Task requirements: All lines from the one that contains "Speech-to-text result for" through the final line of the entries must be repeated exactly. No other lines belong in the output.

*** Data for this exercise Section Begins ***

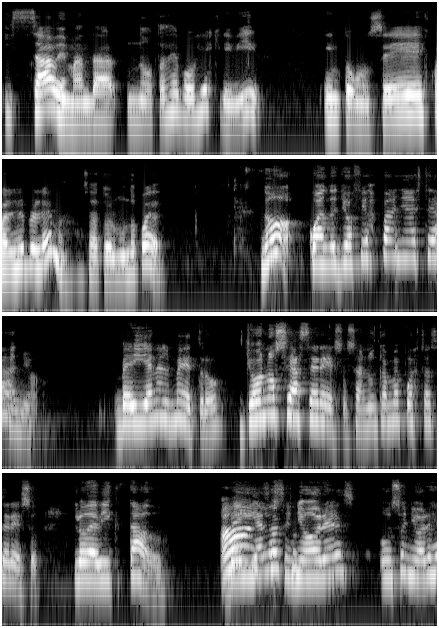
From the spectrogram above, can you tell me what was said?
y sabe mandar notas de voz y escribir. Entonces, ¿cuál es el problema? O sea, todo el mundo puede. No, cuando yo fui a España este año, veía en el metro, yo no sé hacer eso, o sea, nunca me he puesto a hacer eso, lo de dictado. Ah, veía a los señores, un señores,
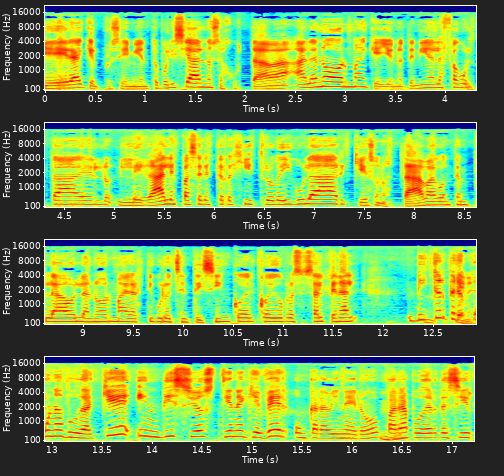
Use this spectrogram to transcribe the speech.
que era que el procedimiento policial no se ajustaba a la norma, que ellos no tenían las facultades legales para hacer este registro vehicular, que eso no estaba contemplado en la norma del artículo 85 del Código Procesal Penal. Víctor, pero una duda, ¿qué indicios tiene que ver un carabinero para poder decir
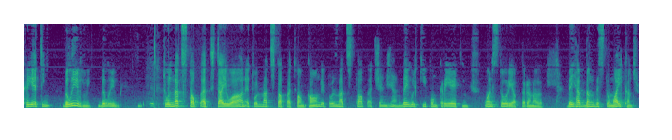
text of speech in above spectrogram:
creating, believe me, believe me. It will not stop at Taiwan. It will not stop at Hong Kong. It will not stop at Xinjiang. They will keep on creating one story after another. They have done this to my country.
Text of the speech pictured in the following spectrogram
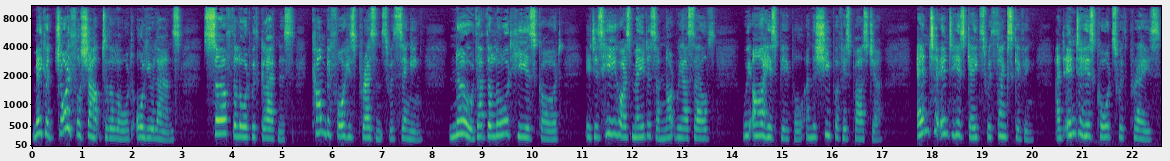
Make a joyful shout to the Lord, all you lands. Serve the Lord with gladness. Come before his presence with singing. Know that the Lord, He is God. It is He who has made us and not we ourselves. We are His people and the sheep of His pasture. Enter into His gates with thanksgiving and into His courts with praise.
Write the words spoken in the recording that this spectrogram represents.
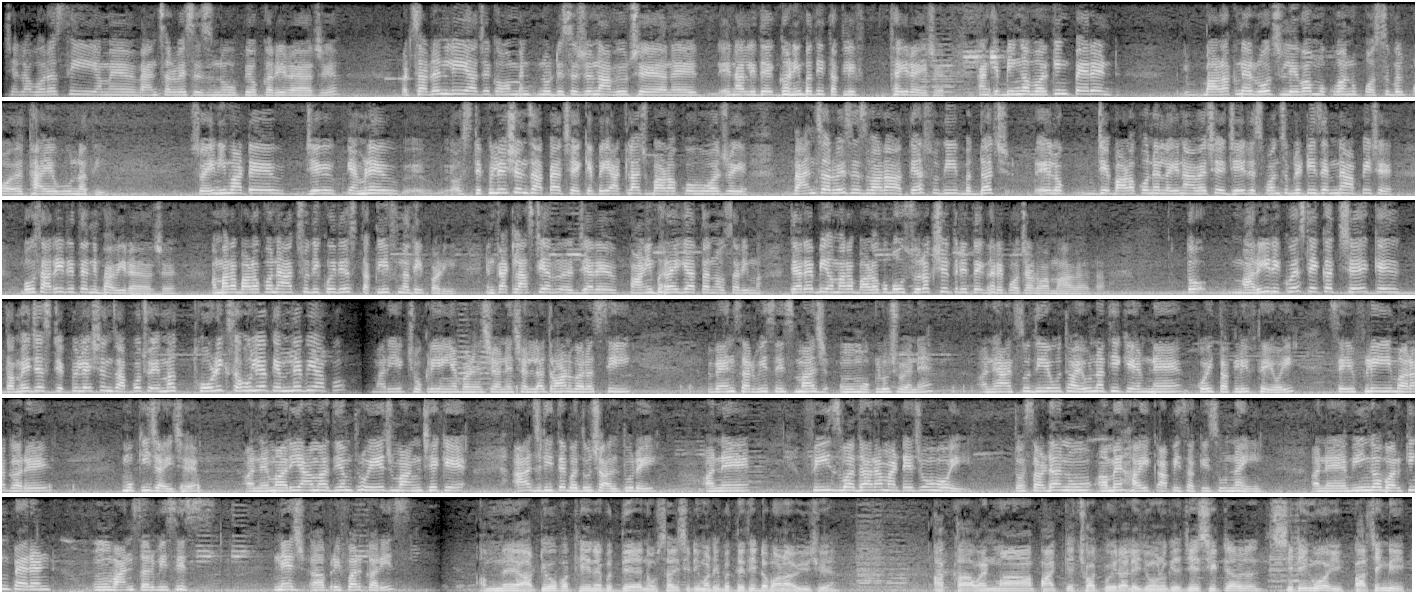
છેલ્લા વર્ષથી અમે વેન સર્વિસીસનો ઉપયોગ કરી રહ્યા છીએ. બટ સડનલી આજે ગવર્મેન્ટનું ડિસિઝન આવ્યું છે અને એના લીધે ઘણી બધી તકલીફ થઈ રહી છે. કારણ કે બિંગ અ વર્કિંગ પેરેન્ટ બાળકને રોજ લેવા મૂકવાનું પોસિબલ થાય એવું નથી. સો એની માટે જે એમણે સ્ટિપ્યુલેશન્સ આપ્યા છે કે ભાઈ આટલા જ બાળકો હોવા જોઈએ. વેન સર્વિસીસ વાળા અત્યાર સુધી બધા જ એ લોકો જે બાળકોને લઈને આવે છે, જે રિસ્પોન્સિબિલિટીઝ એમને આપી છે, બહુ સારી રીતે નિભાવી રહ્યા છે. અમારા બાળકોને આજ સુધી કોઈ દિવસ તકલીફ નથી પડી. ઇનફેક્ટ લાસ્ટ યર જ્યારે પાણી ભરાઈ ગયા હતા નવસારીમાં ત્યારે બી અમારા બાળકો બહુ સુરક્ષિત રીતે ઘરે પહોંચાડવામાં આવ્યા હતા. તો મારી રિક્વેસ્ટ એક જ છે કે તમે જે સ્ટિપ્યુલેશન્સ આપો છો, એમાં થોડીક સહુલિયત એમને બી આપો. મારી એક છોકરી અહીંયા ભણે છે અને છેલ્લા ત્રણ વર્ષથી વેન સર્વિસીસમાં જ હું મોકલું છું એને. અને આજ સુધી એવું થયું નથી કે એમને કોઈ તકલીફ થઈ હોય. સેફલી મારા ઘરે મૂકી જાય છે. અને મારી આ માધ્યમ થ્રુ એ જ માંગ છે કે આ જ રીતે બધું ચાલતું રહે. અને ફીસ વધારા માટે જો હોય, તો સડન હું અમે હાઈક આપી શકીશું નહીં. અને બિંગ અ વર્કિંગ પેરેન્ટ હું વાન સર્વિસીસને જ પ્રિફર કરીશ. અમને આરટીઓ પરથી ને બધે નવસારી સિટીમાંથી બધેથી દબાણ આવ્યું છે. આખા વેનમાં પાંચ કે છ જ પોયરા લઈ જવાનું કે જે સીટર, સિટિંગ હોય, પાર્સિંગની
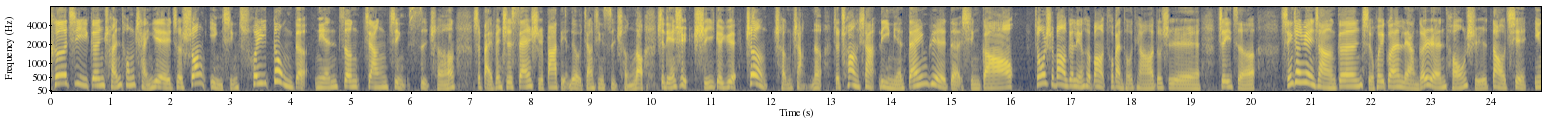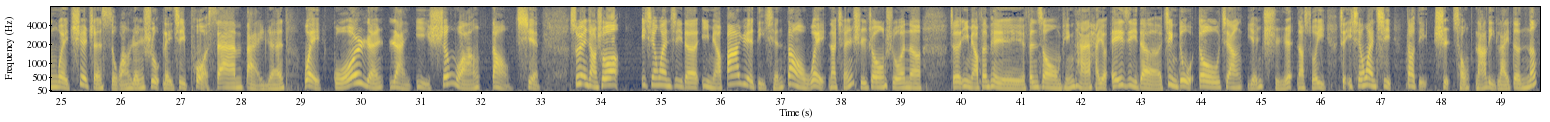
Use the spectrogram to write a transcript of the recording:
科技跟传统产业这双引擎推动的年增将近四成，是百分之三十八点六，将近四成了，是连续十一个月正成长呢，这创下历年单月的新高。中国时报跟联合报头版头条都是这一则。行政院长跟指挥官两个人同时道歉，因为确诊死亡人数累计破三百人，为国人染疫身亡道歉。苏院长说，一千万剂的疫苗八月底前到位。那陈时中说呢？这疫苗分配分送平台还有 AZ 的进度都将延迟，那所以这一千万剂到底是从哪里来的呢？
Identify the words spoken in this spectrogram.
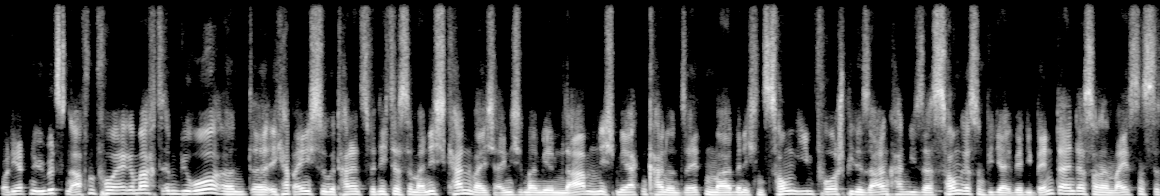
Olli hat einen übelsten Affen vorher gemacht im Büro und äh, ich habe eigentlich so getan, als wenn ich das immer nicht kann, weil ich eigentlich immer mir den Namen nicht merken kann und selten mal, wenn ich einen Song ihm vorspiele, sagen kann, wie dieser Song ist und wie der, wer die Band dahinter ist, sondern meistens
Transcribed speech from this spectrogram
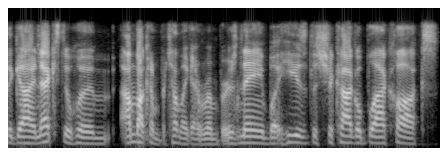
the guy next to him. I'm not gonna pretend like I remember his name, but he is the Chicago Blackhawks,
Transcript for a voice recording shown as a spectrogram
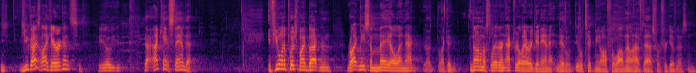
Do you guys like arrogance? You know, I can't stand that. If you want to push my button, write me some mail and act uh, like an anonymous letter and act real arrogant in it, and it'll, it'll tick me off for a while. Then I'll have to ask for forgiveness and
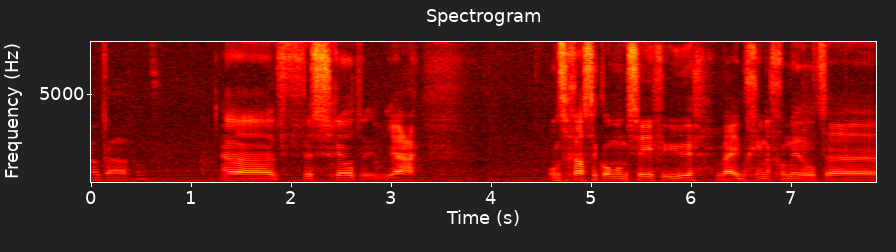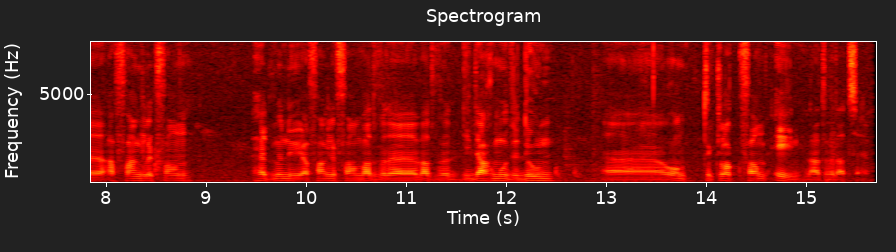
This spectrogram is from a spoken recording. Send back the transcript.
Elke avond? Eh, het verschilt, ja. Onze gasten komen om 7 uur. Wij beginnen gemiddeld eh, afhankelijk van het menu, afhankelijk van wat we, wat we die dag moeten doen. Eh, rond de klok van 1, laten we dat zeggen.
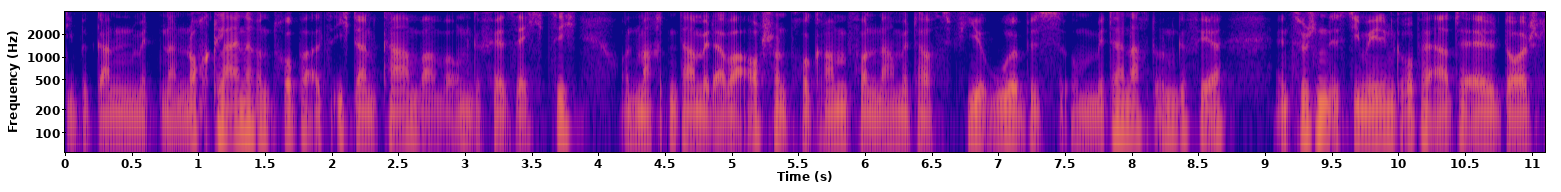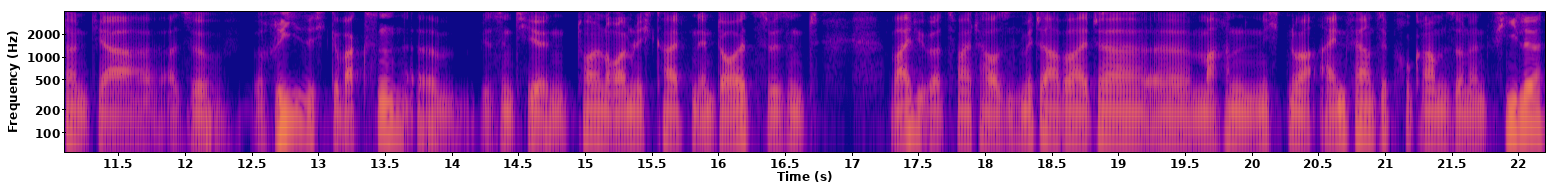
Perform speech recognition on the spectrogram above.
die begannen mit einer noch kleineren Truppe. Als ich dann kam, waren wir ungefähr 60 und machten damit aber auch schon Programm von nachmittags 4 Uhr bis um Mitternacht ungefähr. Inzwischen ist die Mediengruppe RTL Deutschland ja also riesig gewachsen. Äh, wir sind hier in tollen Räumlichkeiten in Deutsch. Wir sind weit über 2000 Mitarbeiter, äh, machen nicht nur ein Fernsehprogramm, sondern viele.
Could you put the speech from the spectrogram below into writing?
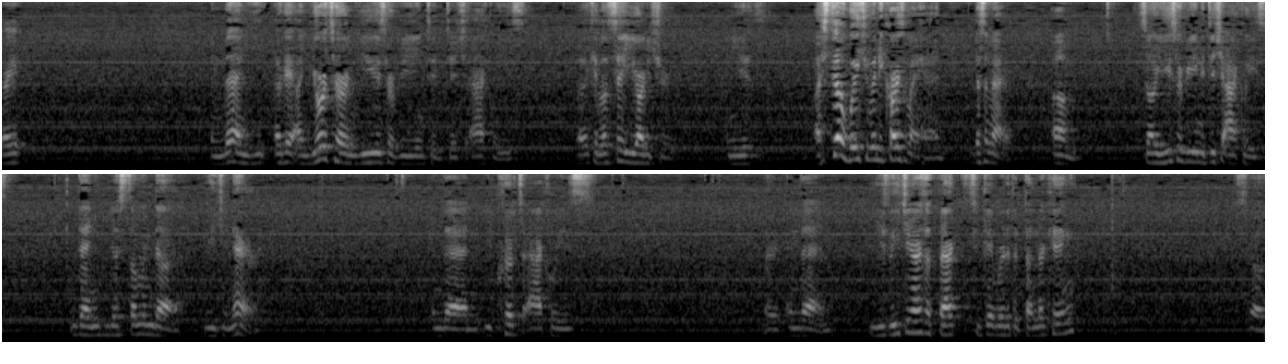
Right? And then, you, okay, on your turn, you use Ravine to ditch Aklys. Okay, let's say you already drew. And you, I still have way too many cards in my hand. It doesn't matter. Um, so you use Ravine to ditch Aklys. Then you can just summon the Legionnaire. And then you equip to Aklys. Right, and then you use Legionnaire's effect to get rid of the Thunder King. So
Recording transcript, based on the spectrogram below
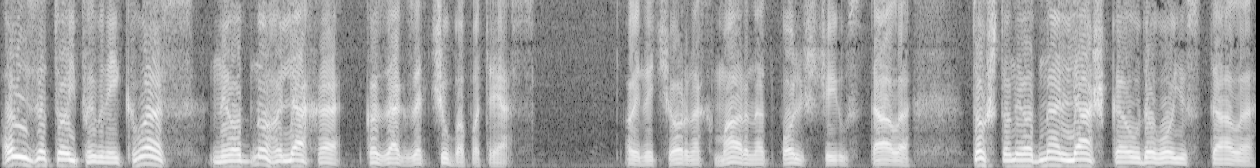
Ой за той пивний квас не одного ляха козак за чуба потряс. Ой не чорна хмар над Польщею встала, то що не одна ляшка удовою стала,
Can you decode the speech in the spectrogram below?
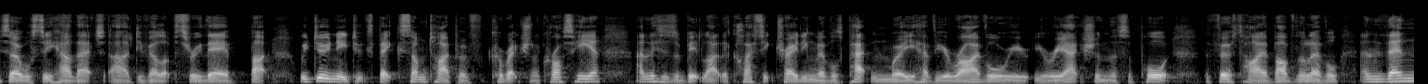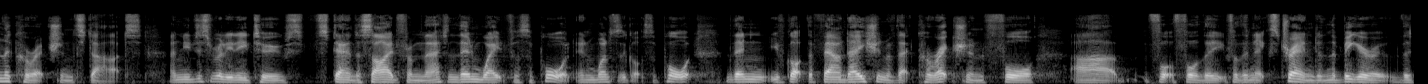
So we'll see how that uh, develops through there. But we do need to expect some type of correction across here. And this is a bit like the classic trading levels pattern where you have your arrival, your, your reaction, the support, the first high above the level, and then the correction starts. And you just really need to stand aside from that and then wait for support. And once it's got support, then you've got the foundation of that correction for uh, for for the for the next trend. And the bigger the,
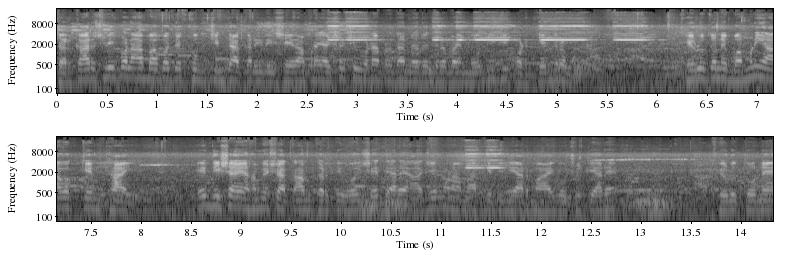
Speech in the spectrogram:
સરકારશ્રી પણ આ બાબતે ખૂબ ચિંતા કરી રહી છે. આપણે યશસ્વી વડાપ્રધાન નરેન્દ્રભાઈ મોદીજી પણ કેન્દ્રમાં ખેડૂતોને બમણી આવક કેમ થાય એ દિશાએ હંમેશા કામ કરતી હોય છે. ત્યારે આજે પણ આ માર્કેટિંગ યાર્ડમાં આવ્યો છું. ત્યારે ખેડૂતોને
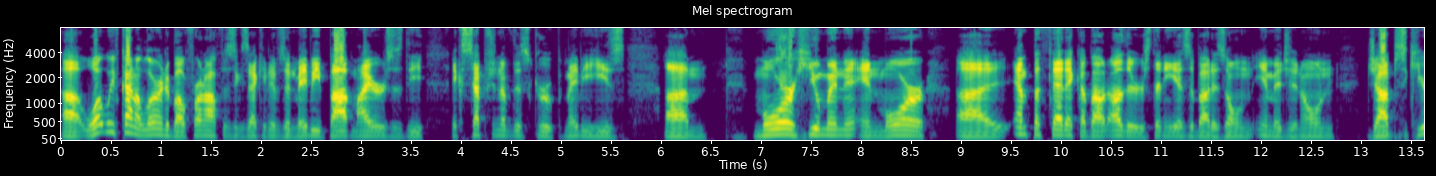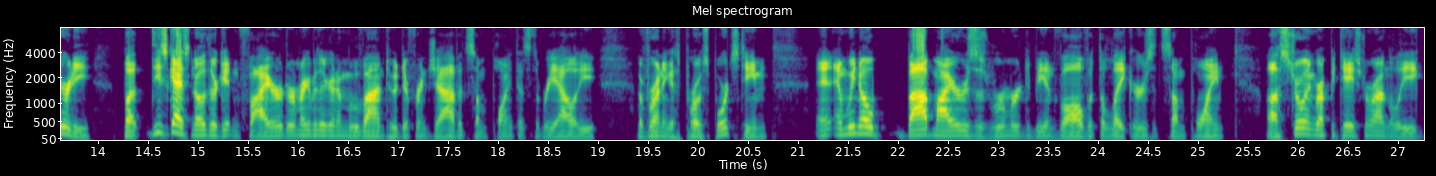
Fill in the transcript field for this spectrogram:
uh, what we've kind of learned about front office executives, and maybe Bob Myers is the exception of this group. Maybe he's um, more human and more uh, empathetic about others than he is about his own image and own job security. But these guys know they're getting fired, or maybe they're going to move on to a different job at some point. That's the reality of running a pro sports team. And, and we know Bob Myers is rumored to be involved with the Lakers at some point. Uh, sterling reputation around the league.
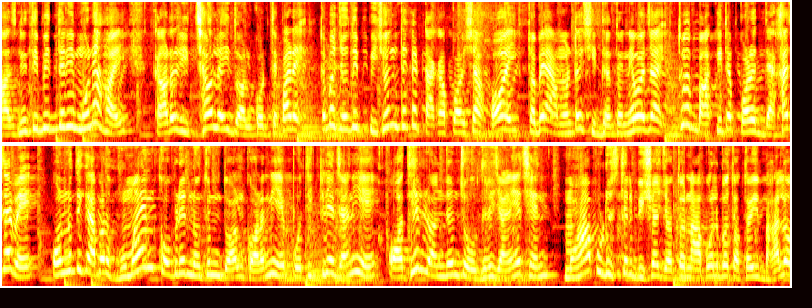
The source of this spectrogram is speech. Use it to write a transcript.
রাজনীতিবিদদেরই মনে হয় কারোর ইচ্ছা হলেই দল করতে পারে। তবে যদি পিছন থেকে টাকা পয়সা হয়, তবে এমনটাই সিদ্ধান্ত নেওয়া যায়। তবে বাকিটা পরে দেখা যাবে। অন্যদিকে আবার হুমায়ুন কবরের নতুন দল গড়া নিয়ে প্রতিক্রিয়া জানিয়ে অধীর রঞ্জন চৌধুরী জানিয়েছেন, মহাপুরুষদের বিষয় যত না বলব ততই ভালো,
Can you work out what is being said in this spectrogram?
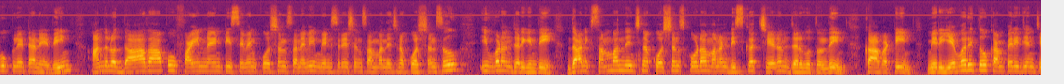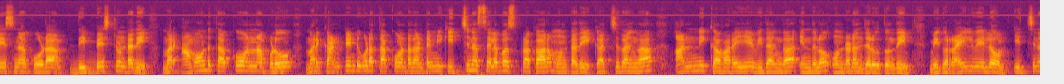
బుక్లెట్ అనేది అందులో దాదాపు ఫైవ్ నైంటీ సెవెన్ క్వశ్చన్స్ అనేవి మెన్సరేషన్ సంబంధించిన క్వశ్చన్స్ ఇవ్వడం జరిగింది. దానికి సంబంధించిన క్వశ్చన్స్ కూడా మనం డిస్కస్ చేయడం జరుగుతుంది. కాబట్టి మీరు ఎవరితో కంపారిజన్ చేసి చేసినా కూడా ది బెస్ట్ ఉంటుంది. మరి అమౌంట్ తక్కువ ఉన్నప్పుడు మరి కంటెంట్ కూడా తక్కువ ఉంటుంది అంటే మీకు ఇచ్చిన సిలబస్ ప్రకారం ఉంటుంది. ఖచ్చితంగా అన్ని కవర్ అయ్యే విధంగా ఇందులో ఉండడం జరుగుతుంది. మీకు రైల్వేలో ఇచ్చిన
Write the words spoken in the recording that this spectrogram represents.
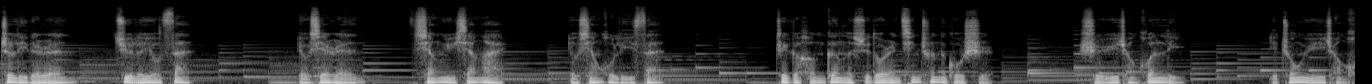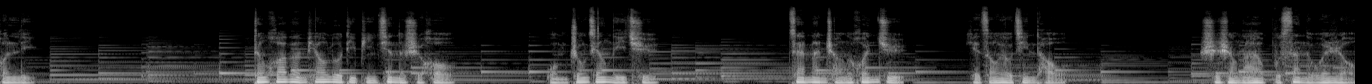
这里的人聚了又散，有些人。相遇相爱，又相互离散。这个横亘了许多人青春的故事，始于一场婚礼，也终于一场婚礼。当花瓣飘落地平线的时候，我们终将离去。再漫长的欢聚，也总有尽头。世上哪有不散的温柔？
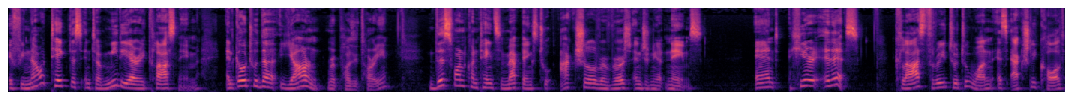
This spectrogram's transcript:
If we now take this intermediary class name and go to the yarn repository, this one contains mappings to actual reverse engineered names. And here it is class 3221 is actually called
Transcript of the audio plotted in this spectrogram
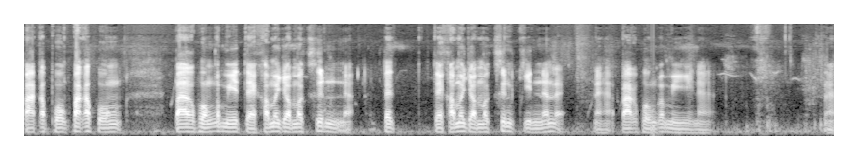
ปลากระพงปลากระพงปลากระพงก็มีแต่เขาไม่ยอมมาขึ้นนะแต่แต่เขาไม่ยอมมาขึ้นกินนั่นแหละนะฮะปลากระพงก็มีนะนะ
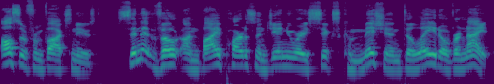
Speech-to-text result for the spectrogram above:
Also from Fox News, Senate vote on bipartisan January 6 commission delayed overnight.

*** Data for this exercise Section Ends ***

Solution for this problem:
Speech-to-text result for the spectrogram above:
Also from Fox News, Senate vote on bipartisan January 6 commission delayed overnight.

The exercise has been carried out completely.